NEW YORK- This past election day, New York City became one of the first municipalities in the country to decriminalize small amounts of young black men. Amendment 64, which passed with a resounding 73% of the vote, will allow groups of up to five young black men, to walk together down the street without being subjected to fearful suspicion or police harassment, solely on the basis of their age, gender, and skin tone.
Proponents of the law see it as marking a sea change in national opinion on an issue that a few short years ago seemed settled in their opposition’s favor. In most of the country, being a young black male is still punished with a fifteen-year mandatory minimum of near constant social stigma, and a heightened risk of police brutality. In some jurisdictions, the offense remains punishable by death.
But Derrick Simms, of the Center for Safe and Responsible Young Black Male Existence, believes momentum is on the side of change:
“I think if you look at the polling, the more people learn about this issue, the more they come to our side of things. It’s obviously a challenge because there’s been so much misinformation out there.”
Simms explained that one of the most persuasive arguments his campaign employed was about the relative safety of young blacks, compared to other legal forms of men:
“Obviously, all men are dangerous. But you’re never going to have a culture without them, it’s just human nature. And if you look at the raw data, older white men actually pose a significantly greater threat than young blacks, across almost every category. They’re more likely to crash the global financial system, start wars built on lies…Older white men are orders of magnitude more likely to be responsible for the ecological destruction of the planet and the end of all human life, than young blacks are. When you show people that context, young black men actually start to look like a safe alternative.”
Another boost for the movement came this past July when in the wake of the George Zimmerman trial, President Obama revealed that as an adolescent in Indonesia, he too had been a young black male. While Obama characterized his experiments with young blackness as an angstful, post-racial teenager’s way of acting out, Simms believes the knowledge that a young black male grew up to be president has made the public less likely to clutch their purses to their sides, and avert their gazes while passing young black men on the street.
Elizabeth Petty, a mother and designer of artisanal soap dishes on the Upper East Side, says that learning how many of her favorite celebrities were once young black men led her to support the amendment:
“You just look at a Willis Smith, or a Morgan Friedman, and you say: Imagine if they were shot by police, back when they were young, and their very existence was a provocation for violence? Can you imagine a world without “Hitch”? I mean I can, but I don’t want to!”
Still, at least 24% of the city’s voters oppose decrimininalization. Among the law’s most vocal opponents is Ed Lynch, president of White Dads Against Young Black Men. Lynch, 46, told “Guilt of a Liberal” he worries about the message the new law will send:
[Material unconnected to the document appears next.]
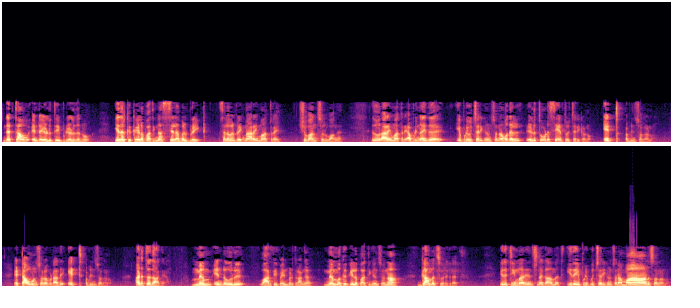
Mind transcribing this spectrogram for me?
இந்த டவ் என்ற எழுத்து இப்படி எழுதணும். இதற்கு கீழே பார்த்தீங்கன்னா சிலபல் பிரேக் சிலபல் பிரேக் அரை மாத்திரை ஷுவான்னு சொல்லுவாங்க. இது ஒரு அரை மாத்திரை. அப்படின்னா இது எப்படி உச்சரிக்கணும்னு சொன்னா முதல் எழுத்தோடு சேர்த்து உச்சரிக்கணும். எட் அப்படின்னு சொல்லணும். எட்டாவுன்னு சொல்லக்கூடாது எட் அப்படின்னு சொல்லணும். அடுத்ததாக மெம் என்ற ஒரு வார்த்தை பயன்படுத்துறாங்க. மெம்முக்கு கீழே பார்த்தீங்கன்னு சொன்னா காமத்ஸ் வருகிறது. இது டீ மாதிரி இருந்துச்சுன்னா காமத் இதை எப்படி உச்சரிக்கணும்னு சொன்னா மான்னு சொல்லணும்.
“The problem isn’t young black men per se, it’s about what they lead to. And I just worry what kind of message we’re sending our children, if we say they can’t assume that every young black male they encounter is a gangster or a vagrant…how are they going to make responsible choices to protect their own safety. When I think about my daughter with a bunch of young black men, the kind with those saggy pants and huge rippling muscles, skin smooth as fine Belgian chocolate, their very beings pulsing with primordial rhythm and sexual virility…”
Lynch trailed off, suddenly out-of-breath. When asked to complete his sentence, to explain what it was he felt or did when thinking about his daughter with young black men, he declined to comment, his pale, veiny hands clutching the arms of his rocking chair, as he swung back and forth with increasing velocity, sweating bullets, and panting like a small, emphysemic dog.
According to Carl Holmes, professor of Sociology at Columbia University, even if one accepts that young black men pose a unique threat, the last half-century of public policy is proof that criminalization isn’t an effective solution.
“Some may find it counter-intuitive but, all the latest research in the field suggests that identifying an entire demographic group with its most violent and anti-social members, stigmatizing them in mass media, waiving their constitutional rights to equal protection and unlawful searches, and, periodically allowing law enforcement officials or concerned citizens to execute them with the retroactive sanction of the courts…actually doesn’t help members of that group become more assimilated and productive members of society.”
While Derrick Sims sees a lot of cause for hope, he fears that passing the law will prove to be easier than enforcing it:
“Because this kind of criminalization is intangible…The only way to enforce it is for people to enforce it within themselves. We need everybody who voted with us on Tuesday to take it on him or herself not to project fear or suspicion onto every group of young black men they come across. I understand that isn’t easy, and that the opposite reaction is often conditioned and unconscious.”
I assured Derrick that I had never been afraid of a group of young black men that hang out in front of the bodega by my apartment building every night around one a.m. and always seem to be laughing sinisterly at me whenever I walk by.
I told him he could believe me, because my best new friend was black, and that new friend’s name was Derrick. Then something came up, and he had to go.
At press time “Guilt of a Liberal” has still received no word from Derrick about whether or not he’d want to see “Twelve Years a Slave” with us tonight at Sunshine Cinemas. We believe it would be an excellent opportunity for Derrick to connect with both this reporter AND his own heritage. Win Win!